Kubernetes is a container orchestration tool that requires users to use load balancing to efficiently use this tool. Load balancing prevents users from dealing with unresponsive services and applications and also turns out to be an invisible facilitator between a client and a group of servers. At peak times, websites have to deal with several queries, and to cater to this demand organizations spread the workload over many servers. This not only saves cost but also allows even distribution of load across all servers. Kubernetes load balancing has become significant for businesses because it prevents a single server from crashing and due to its excessive user demands, all latest applications cannot run without it.

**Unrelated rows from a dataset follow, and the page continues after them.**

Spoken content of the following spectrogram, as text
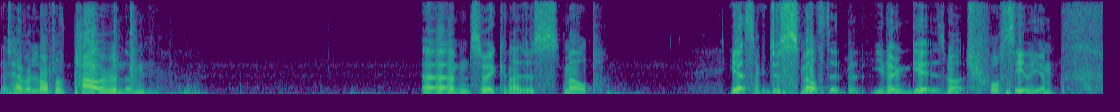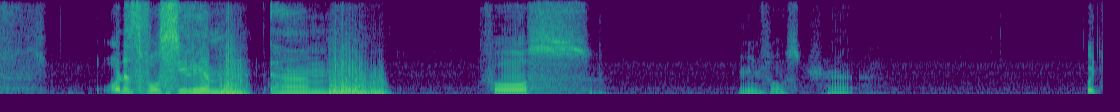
That have a lot of power in them. Um, so wait, can I just smelt? Yes, I can just smelt it, but you don't get as much fossilium. What is fossilium? Um, force... Reinforced trap. Which...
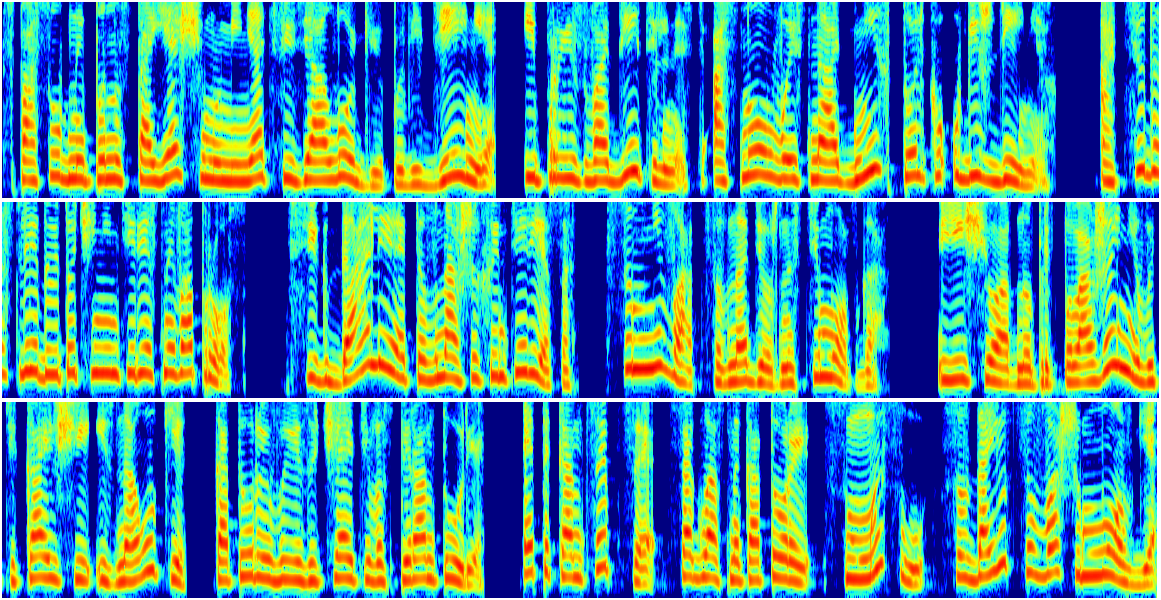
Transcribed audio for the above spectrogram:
способный по-настоящему менять физиологию, поведение и производительность, основываясь на одних только убеждениях. Отсюда следует очень интересный вопрос. Всегда ли это в наших интересах сомневаться в надежности мозга? Еще одно предположение, вытекающее из науки, которую вы изучаете в аспирантуре. Это концепция, согласно которой смысл создается в вашем мозге,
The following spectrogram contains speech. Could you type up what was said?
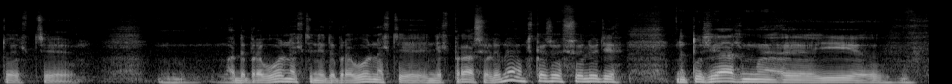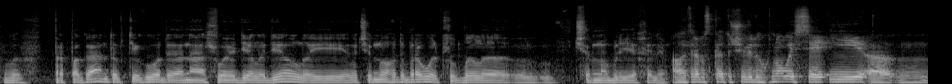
То есть э, о добровольности, недобровольности не спрашивали. Но я вам скажу, что люди, энтузиазм э, и пропаганда в те годы, она свое дело делала, и очень много добровольцев было э, в Чернобыль ехали. Але треба сказати, що відгукнулися і е, м,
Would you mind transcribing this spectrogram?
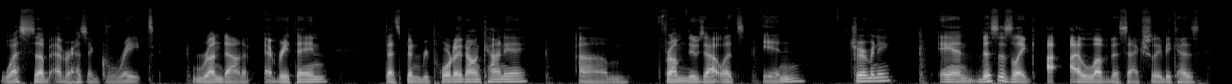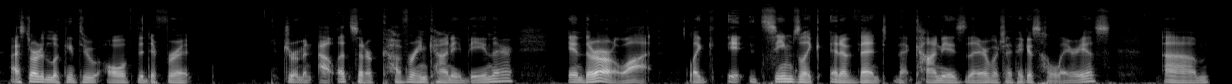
West Sub ever has a great rundown of everything that's been reported on Kanye um, from news outlets in Germany. And this is like, I, I love this actually because I started looking through all of the different German outlets that are covering Kanye being there. And there are a lot. Like, it, it seems like an event that Kanye is there, which I think is hilarious. Um,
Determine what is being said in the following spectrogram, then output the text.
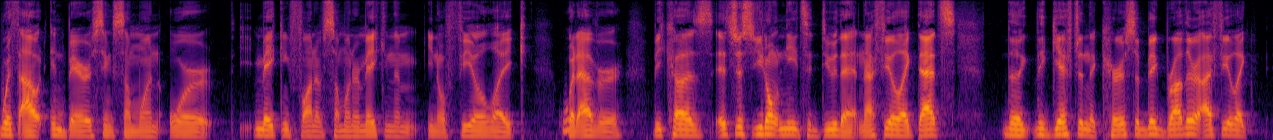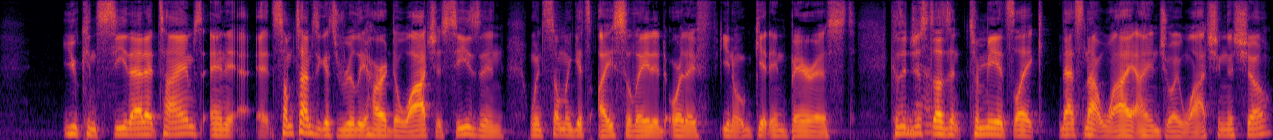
without embarrassing someone or making fun of someone or making them, you know, feel like whatever because it's just you don't need to do that. And I feel like that's the the gift and the curse of Big Brother. I feel like you can see that at times and it, it, sometimes it gets really hard to watch a season when someone gets isolated or they you know get embarrassed because it just Yeah. doesn't to me it's like that's not why i enjoy watching this show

Servers can be virtual, physical, or part of hybrid solutions that can be in the cloud, in a data center, or on-premises. In such a scenario load balancing has to work across diverse platforms, as users are required to achieve the greatest output with the lowest response time. The load balancing process can be considered as a traffic cop, as it routes all incoming requests and data across all servers. In this process, it is also ensured that no single server is overworked and it efficiently handles the chaotic situation. If a server goes down, the load balancer automatically redirects traffic and if a new server is included in the server pool, then its resource is automatically allocated by the load balancer.

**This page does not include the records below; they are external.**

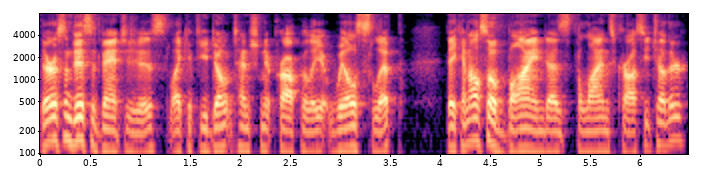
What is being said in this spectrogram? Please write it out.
There are some disadvantages, like if you don't tension it properly, it will slip. They can also bind as the lines cross each other,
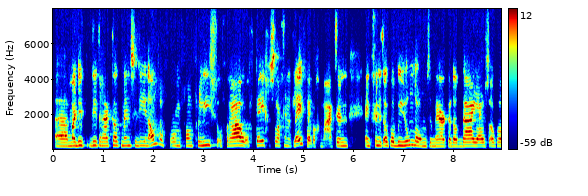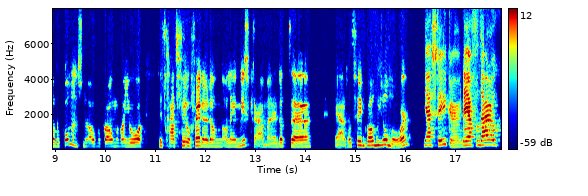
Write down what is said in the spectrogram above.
Uh, maar dit, dit raakt ook mensen die een andere vorm van verlies of rouw of tegenslag in het leven hebben gemaakt. En, en ik vind het ook wel bijzonder om te merken dat daar juist ook wel de comments nu over komen van joh, dit gaat veel verder dan alleen miskramen. En dat, uh, ja, dat vind ik wel bijzonder hoor. Ja, zeker. Nou ja, vandaar ook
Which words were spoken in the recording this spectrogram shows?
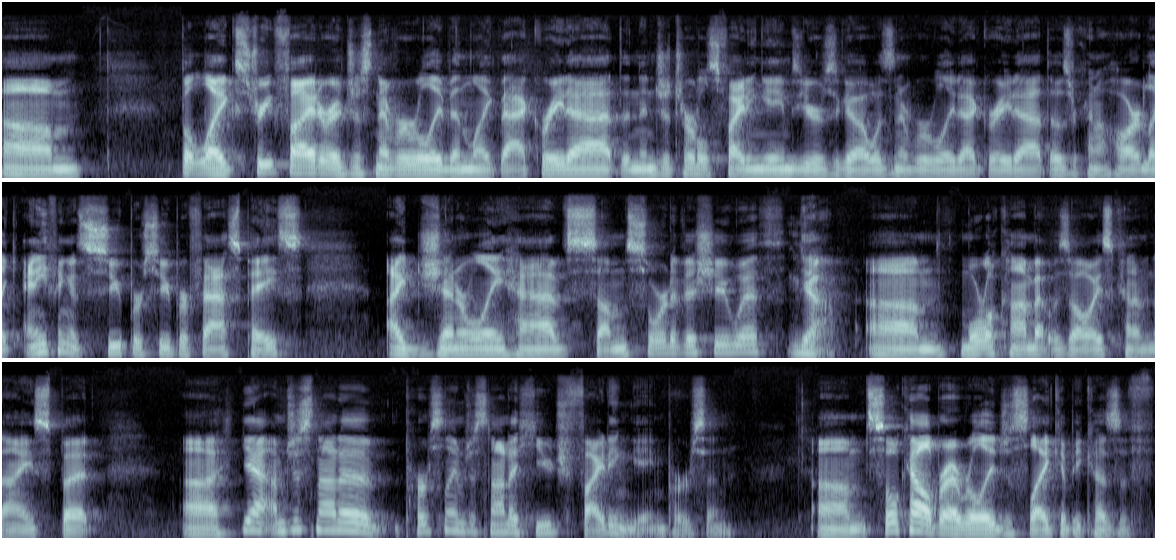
Um but like Street Fighter I've just never really been like that great at. The Ninja Turtles fighting games years ago I was never really that great at. Those are kind of hard. Like anything that's super, super fast paced, I generally have some sort of issue with. Yeah. Um, Mortal Kombat was always kind of nice, but uh, yeah, I'm just not a personally. I'm just not a huge fighting game person. Um, Soul Calibur, I really just like it because of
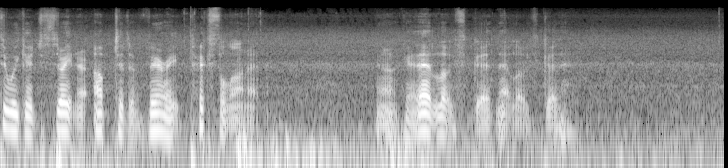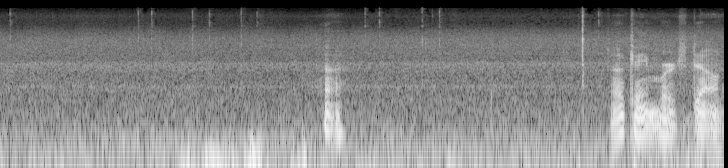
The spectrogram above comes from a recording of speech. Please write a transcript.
See, we could straighten it up to the very pixel on it. Okay, that looks good. That looks good. Huh. Okay, merge down.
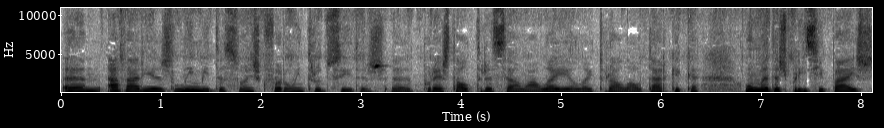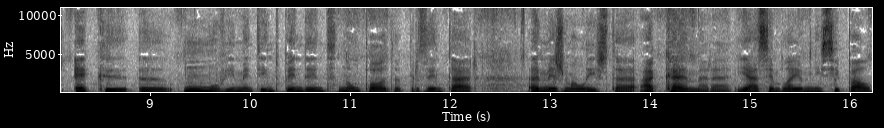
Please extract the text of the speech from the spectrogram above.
Uh, há várias limitações que foram introduzidas por esta alteração à lei eleitoral autárquica. Uma das principais é que um movimento independente não pode apresentar a mesma lista à Câmara e à Assembleia Municipal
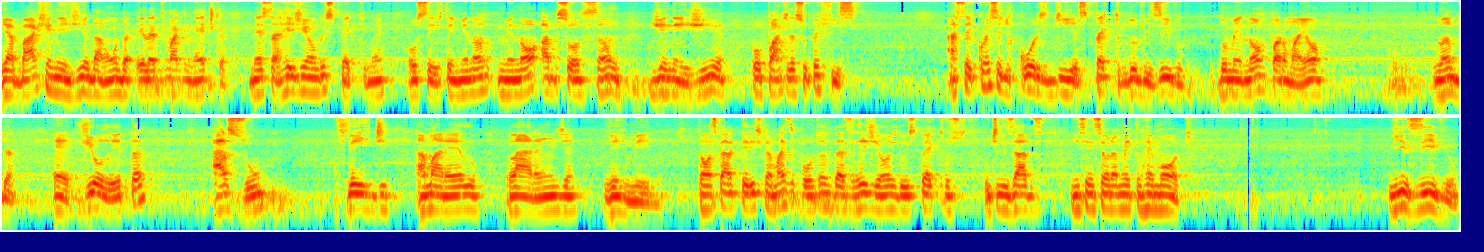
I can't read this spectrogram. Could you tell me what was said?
e a baixa energia da onda eletromagnética nessa região do espectro, né? ou seja, tem menor, menor absorção de energia por parte da superfície. A sequência de cores de espectro do visível, do menor para o maior, lambda, é violeta, azul, verde, amarelo, laranja, vermelho. Então, as características mais importantes das regiões do espectro utilizadas em sensoramento remoto. Visível,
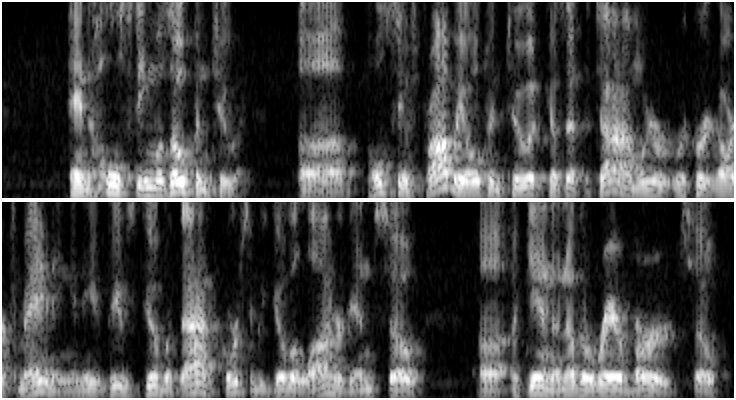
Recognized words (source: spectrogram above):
and Holstein was open to it. Uh, Holstein was probably open to it because at the time we were recruiting Arch Manning, and he, if he was good with that, of course he'd be good with Lonergan. So, uh, again, another rare bird. So,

Benefits of Load Balancing
Load balancing not only provides high availability to businesses and companies but also serves other valuable advantages:
- Load balancing provides a quick and qualitative response to demand if there is an increase in transactions.
- Load balancing makes sure that high availability is achieved in case of platform transitions.
- Load balancing reduces a system slowdown if the user is running a different version of an application in two distinct environments.
- When using Kubernetes load balancers, users have the very best data monitoring and analytics, as it improves server utilization, provides faster data transactions, and reduces system down events.
- During maintenance, outages are reduced because users are routed to online servers.
Types of Load Balancers in Kubernetes
Kubernetes load balancer is the process of task distributions over a set of resources that results in quick and efficient processing. The tasks are evenly distributed to prevent the overloading of computer nodes and also optimize the response time. In Kubernetes, two types of load balancers are there, internal load balancers and external load balancers. Internal load balancers send information across containers within the same Virtual Private Cloud. The External Load Balancers send external HTTP requests directly into a cluster along with an IP address and then the cluster sends internet traffic to nodes identified by ports.
How does Kubernetes Load Balancer Work?
Kubernetes load balancer focuses on two functions, the first is to expose Kubernetes services to the outside world and the second is to balance network traffic loads to those services. Containers that are related by function in Kubernetes are organized into pods and all related pods are organized into a service. Kubernetes automatically create and destroy pods as required because these are not designed to be persistent. Every pod comes with a new IP address and since pods are not consistent even their IP address is also not consistent. Nevertheless, a stable ClusterIP is assigned to a group of pods that can be accessed within that Kubernetes cluster only. These pods can be accessed by other Kubernetes containers within a service through a Cluster that are not accessible from outside the cluster. Thus, to handle all requests from outside the cluster and pass traffic along the services, users will require a load balancer. The other type of load balancer is the true network traffic load balancing. It distributes network traffic to services as per predetermined algorithms.